Hitchcock himself probably choose that purse for the opening shot in Marnie. He had an exceptional eye for detail. And he insisted that all his actors, right down to the background players, be meticulously dressed. They were often exquisitely dressed too: Grace Kelly in Rear Window wears some gorgeous Edith Head attire. But I am more taken with the various day dresses Thelma Ritter sports for massage-and-binocular duty. For those, I’d shed my constant pandemic ensemble.
Alone in my home and inspired by Fellini’s Juliet of the Spirits, I wore a chapeau with my pyjamas last night, a big one with ribbons and chiffon. For the record, I have amazing pjs. My partner bought them for me, long before I (or anyone) knew we might be spending a year in our nightwear. They are Betsy Johnson: bubblegum-pink flowers parading across a bright-blue flannel background. They go well with opera gloves too.
Speaking of which, I saw a movie last week that had a credit for gloves. I watched the whole thing just to glimpse the hand coverings that rated such an honour.

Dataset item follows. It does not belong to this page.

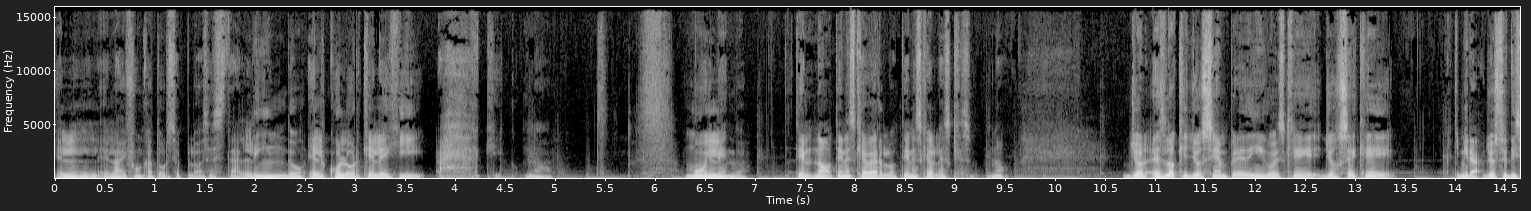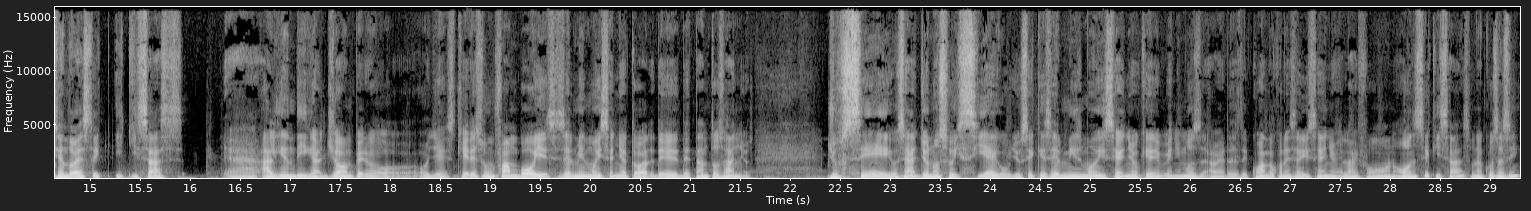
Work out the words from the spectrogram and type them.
El, iPhone 14 Plus está lindo. El color que elegí, ah, no, muy lindo. no, tienes que verlo, tienes que verlo. Es que no, yo, es lo que yo siempre digo, es que yo sé que, mira, yo estoy diciendo esto y, quizás eh, alguien diga, John, pero oye, es que eres un fanboy, ese es el mismo diseño de, de, tantos años. Yo sé, o sea, yo no soy ciego, yo sé que es el mismo diseño que venimos, a ver, ¿desde cuándo con ese diseño? ¿El iPhone 11 quizás? ¿Una cosa así?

It turned out to be a lousy flick all round and I’ve seen better gloves in boxing movies. I wanted my two hours back. Even during lockdown, when I have a lot of time on my hands, some togs and movies and matters just aren’t worth spending such a valuable commodity as minutes on.
In the second act of Breakfast at Tiffany’s, Audrey dons a most excellent candy-pink cocktail dress, but I rarely get that far into the movie anymore, as Mickey Rooney’s racist portrayal of Mr. Yunioshi is not only a waste of my time but it threatens to destroy my fast forward button. You can learn from scenes like that but my best advice is to just watch the opening - it has everything: 1960s New York at dawn, iconic jewelry store, Moon River, diamonds, Holly Golightly with coffee. It’s one of the best credit-rolls ever.

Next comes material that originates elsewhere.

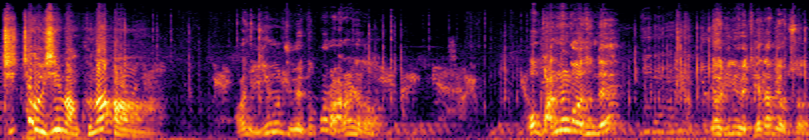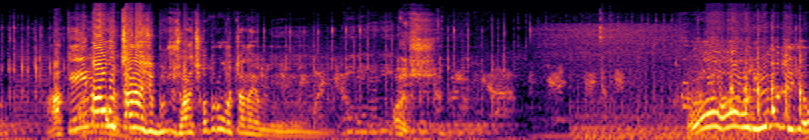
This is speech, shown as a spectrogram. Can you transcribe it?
진짜 의심이 많구나 아니, 이문주 왜 똑바로 안 하냐, 너? 어, 맞는 거 같은데? 야, 니네 왜 대답이 없어? 아 게임하고 있잖아요 지금 문주 전에 쳐들어오고 있잖아 형님 아이씨. 오오 일본에 이게 오.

Naturally, I’m getting a whole lot more out of my pause/rewind/replay process than just fodder for my wardrobe lust. I see over and over again how costume shapes character and highlights emotional states.
Blanche DuBois’ wilting frills in A Streetcar Named Desire speak to her shattered nerves and impending mental breakdown. And in They Shoot Horses, Don’t They? one character’s stolen movie star getup amounts to identity theft, as she doesn’t know who she is without it and so begins her descent into madness.
This coronavirus year has been stop ’n’ start in more ways than just my screenwriting lessons: open/close, stay/go. But tonight I’m taking a break - no analysis, just kicking back to enjoy the lavish visuals of Death in Venice.
I must’ve seen it a hundred times but I never tire of Peiro Tosi’s costumes: hats that are architectural wonders, Tadzio’s sailor suits (and swimsuits), gowns as extravagant as wedding cakes, minstrel attire as grotesque as the raging pandemic that forms the backdrop to the story.
On second thought, Visconti’s terrible beauty may be more than I can take just now. I think I’ll accessorize my jammies with a nice glass of pink bubbly and rewatch some choice screwball instead.